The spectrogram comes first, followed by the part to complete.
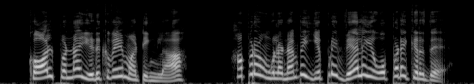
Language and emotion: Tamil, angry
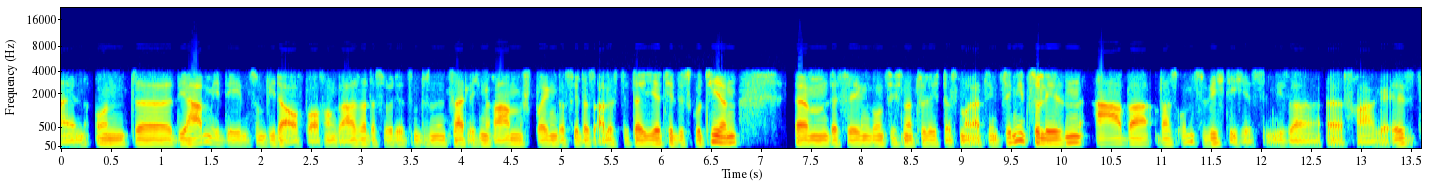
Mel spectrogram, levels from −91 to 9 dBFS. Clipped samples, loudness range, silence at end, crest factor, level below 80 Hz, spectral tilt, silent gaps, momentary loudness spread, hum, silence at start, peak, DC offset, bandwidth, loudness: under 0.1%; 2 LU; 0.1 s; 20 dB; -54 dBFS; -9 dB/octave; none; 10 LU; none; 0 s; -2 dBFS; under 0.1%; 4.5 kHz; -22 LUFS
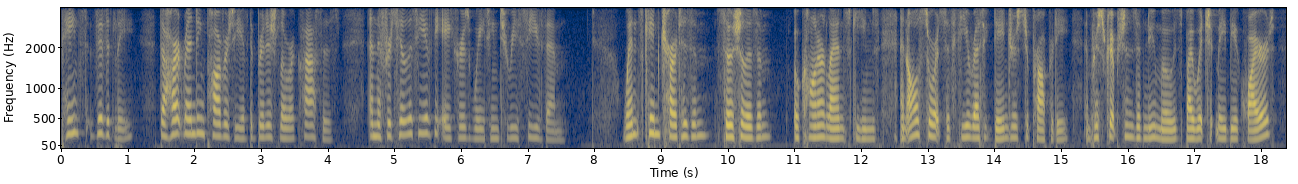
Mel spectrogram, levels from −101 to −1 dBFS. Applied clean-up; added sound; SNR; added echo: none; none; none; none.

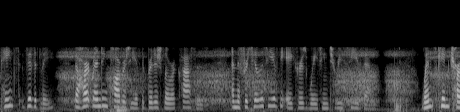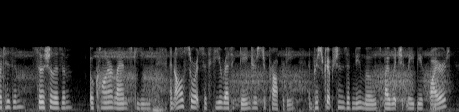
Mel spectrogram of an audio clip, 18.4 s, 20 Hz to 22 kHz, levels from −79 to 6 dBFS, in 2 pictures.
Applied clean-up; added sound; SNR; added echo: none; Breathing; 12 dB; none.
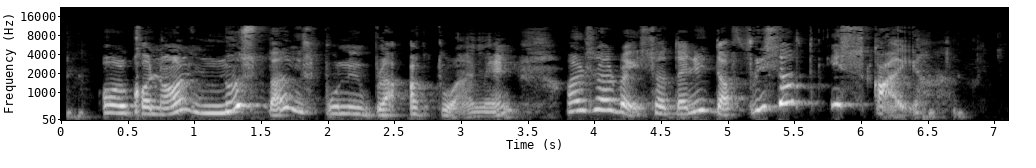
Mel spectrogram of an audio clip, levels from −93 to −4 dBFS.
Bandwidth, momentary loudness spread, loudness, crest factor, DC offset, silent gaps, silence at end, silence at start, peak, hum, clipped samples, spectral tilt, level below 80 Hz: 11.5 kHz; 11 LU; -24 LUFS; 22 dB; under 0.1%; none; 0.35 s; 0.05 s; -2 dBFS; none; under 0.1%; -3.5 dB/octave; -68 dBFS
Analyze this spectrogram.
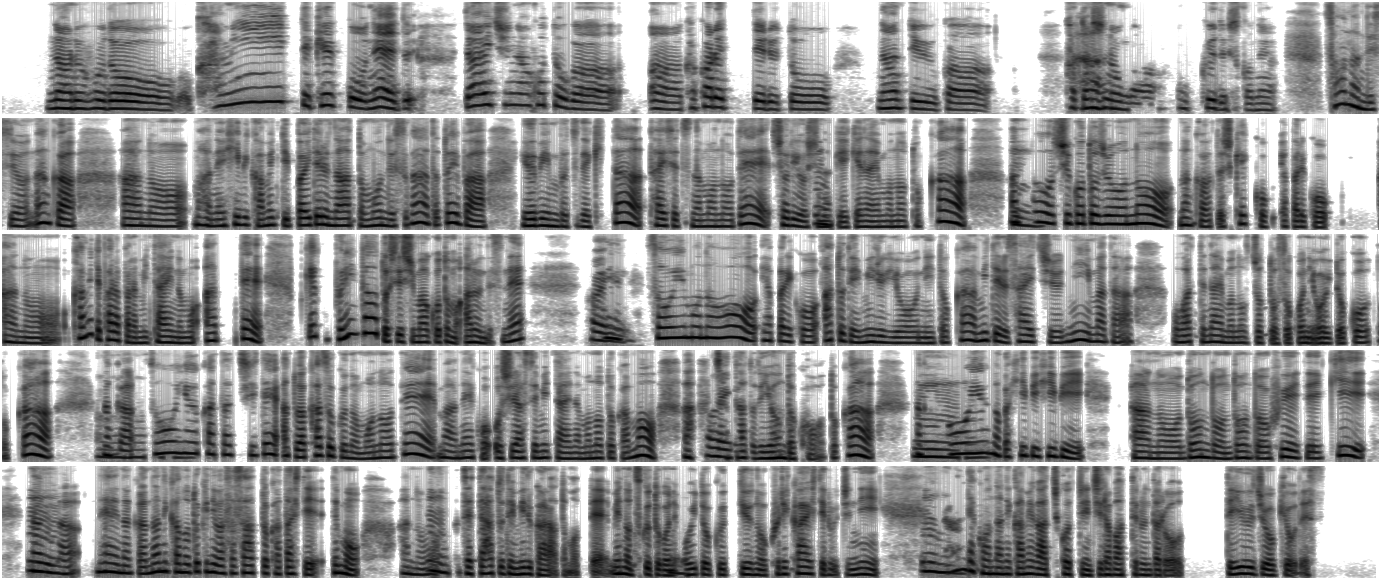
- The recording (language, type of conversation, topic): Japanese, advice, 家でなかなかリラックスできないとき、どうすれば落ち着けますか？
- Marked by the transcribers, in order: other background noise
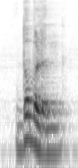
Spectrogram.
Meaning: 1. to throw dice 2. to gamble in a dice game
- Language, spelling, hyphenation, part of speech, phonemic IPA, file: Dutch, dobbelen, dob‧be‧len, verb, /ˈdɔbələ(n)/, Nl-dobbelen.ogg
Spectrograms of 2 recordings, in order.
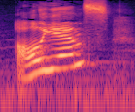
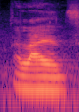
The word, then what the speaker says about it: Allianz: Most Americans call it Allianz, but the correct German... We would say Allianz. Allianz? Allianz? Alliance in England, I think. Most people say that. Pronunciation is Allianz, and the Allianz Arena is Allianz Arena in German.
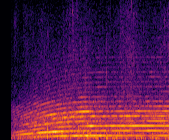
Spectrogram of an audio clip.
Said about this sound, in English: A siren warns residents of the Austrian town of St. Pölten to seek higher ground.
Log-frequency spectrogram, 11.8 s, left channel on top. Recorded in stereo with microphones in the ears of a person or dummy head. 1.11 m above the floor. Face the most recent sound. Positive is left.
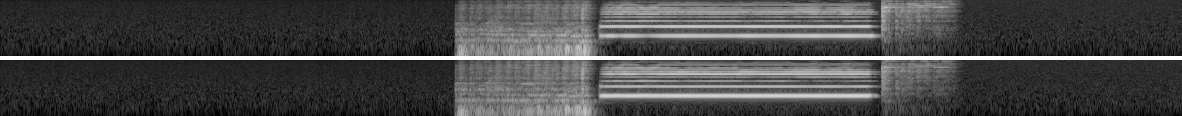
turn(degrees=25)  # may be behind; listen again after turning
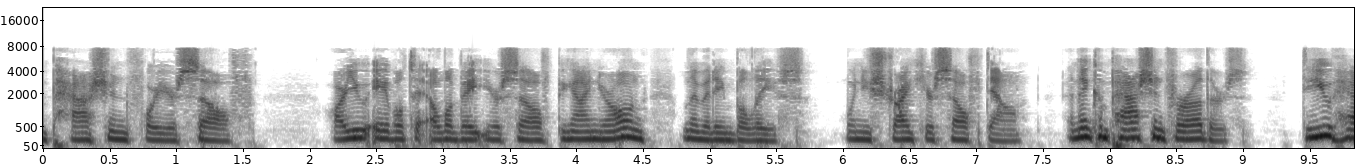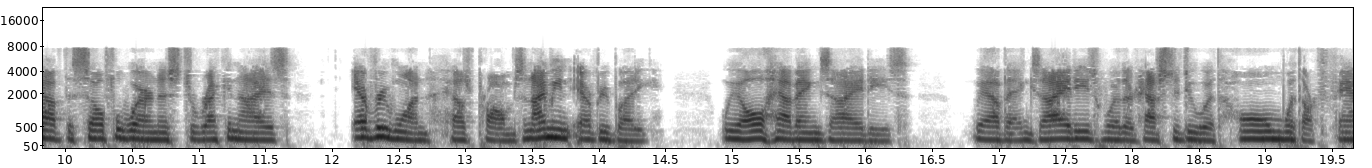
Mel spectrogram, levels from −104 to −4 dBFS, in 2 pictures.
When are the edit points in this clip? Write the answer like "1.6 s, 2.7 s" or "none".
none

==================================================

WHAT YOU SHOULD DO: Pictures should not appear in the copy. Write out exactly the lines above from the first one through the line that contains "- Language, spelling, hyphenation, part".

RESPONSE BOX:
The spectrogram comes first, followed by the part to complete.
Language and emotion: Tamil, angry
Mel spectrogram, levels from −91 to 9 dBFS. Clipped samples, loudness range, silence at end, crest factor, level below 80 Hz, spectral tilt, silent gaps, momentary loudness spread, hum, silence at start, peak, DC offset, bandwidth, loudness: under 0.1%; 2 LU; 0.1 s; 20 dB; -54 dBFS; -9 dB/octave; none; 10 LU; none; 0 s; -2 dBFS; under 0.1%; 4.5 kHz; -22 LUFS
Mel spectrogram, levels from −101 to −1 dBFS. Applied clean-up; added sound; SNR; added echo: none; none; none; none.

Mel spectrogram of an audio clip, 18.4 s, 20 Hz to 22 kHz, levels from −79 to 6 dBFS, in 2 pictures.
Applied clean-up; added sound; SNR; added echo: none; Breathing; 12 dB; none.
Mel spectrogram of an audio clip, levels from −93 to −4 dBFS.
Bandwidth, momentary loudness spread, loudness, crest factor, DC offset, silent gaps, silence at end, silence at start, peak, hum, clipped samples, spectral tilt, level below 80 Hz: 11.5 kHz; 11 LU; -24 LUFS; 22 dB; under 0.1%; none; 0.35 s; 0.05 s; -2 dBFS; none; under 0.1%; -3.5 dB/octave; -68 dBFS
Analyze this spectrogram.
- The recording (language, type of conversation, topic): Japanese, advice, 家でなかなかリラックスできないとき、どうすれば落ち着けますか？
- Marked by the transcribers, in order: other background noise
Spectrogram.
Meaning: 1. to throw dice 2. to gamble in a dice game
- Language, spelling, hyphenation, part of speech, phonemic IPA, file: Dutch, dobbelen, dob‧be‧len, verb, /ˈdɔbələ(n)/, Nl-dobbelen.ogg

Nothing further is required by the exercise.